Most surprising to my novice way of understanding the evolution of the LP is the influence of comedy recordings, whether it be Tom Lehrer, Dudley Moore or Lenny Bruce. The recordings of these guys set off what can now be perceived as the grassroots culture, where a partial bit of the masses can become their own cultural arbiters rather than being dictated upon from on high. Caught in the middle of this 60s paradigm shift were The Beach Boys or more specifically Brian Wilson, as Elborough explains how Pet Sounds became both the window into Wilson’s soul and his virtual death knell for recorded music. Couple with Wilson’s tale is that of the Beatles in what is Elborough’s strongest chapter, the one on mid to late 60s. Though much of what is said maybe known to the most passionate of fans, the casual music consumer will be surprised to know how many times The Beatles were turned down and great a desire it was of The Beatles to compose sometime of musical, an important fact in a history of the long-playing record.
Elborough’s account proves that the music industry has always been obsessed with the singles and the hit, so much so that they looked to repackage the same song several times over. Soundtracks were also big, which led to the development of A Hard Day’s Night, for the specific purpose of creating a movie.
Also revealed are the many early descriptions of The Beatles as an R&B band, a fact that led them to get a few passovers from record execs. So while important aspects of vinyl history such as R&B is virtually left out, with no explanation of its contributions (or lack of contributions, if Elborough is so inclined). Part of that is Elborough’s Brit leanings, part of it is…well, it almost has to be explained in an American re-issue why or why not Elvis Presley or James Brown do not get as much attention. But Elborough does a stand up job with chapters on the rise and fall of Sinatra and the evolution/capitalization of romantically themed compilations and the evolution of rock from hit singles into an experimental free-for-all.
Another element needed is the impact of the transition from stereo to the personal. Elborough details the naming of the Walkman, but is wary to fully judge the impact of the transition of music from the big and loud to the personal, or even about 8-track or cassette-tape players in cars, an important evolution in music history.

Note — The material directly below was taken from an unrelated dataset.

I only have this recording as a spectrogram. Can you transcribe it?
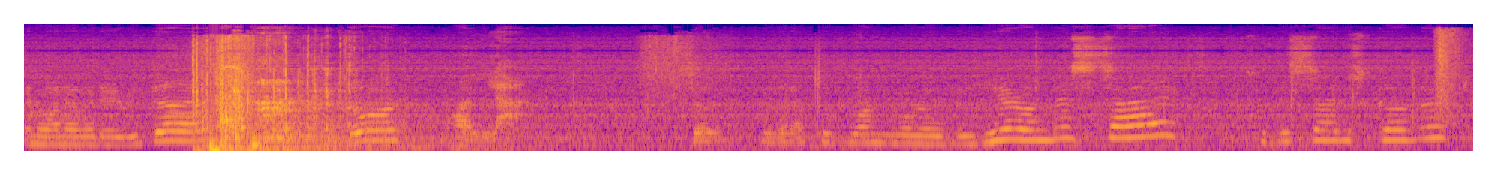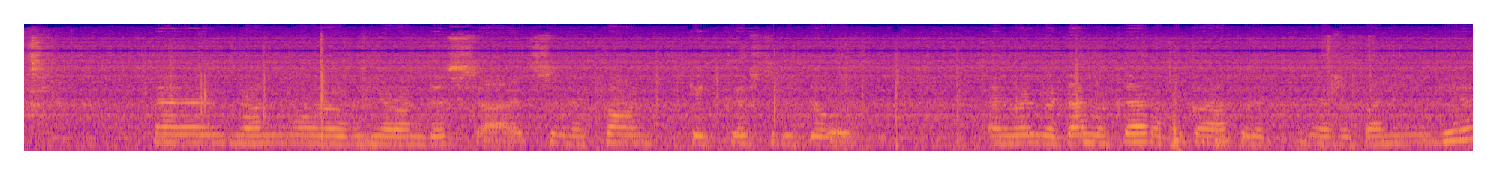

But the great thing about Elborough's book is that it makes plain which after reading seems so obvious. I have a copy of Design Records' release of The Best of Ray Charles which cost 87 cents from the Spartan Department Store, according to a sticker that still hangs on the outside. The back has a promotion for other "Top Pop Hits" touting "up to the minute" artists like Jonny Rivers, Roy Orbison and Nat King Cole. Nothing about Charles' himself, just about the value and technology of the LP. In comparison to Wilco, the art is less exciting and the disc is flimsier. But it's still the same black disc (the same!) spanning forty-odd years, a claim that many other formats in a variety of industries cannot make. How the hell did the record do that? Elborough has the answers.
also at Largehearted Boy:
other book reviews at Largehearted Boy
Book Notes submissions (authors create playlists for their book)
Note Books (musicians discuss literature)
guest book reviews
Soundtracked (directors and actors discuss their film's soundtracks)
52 Books, 52 Weeks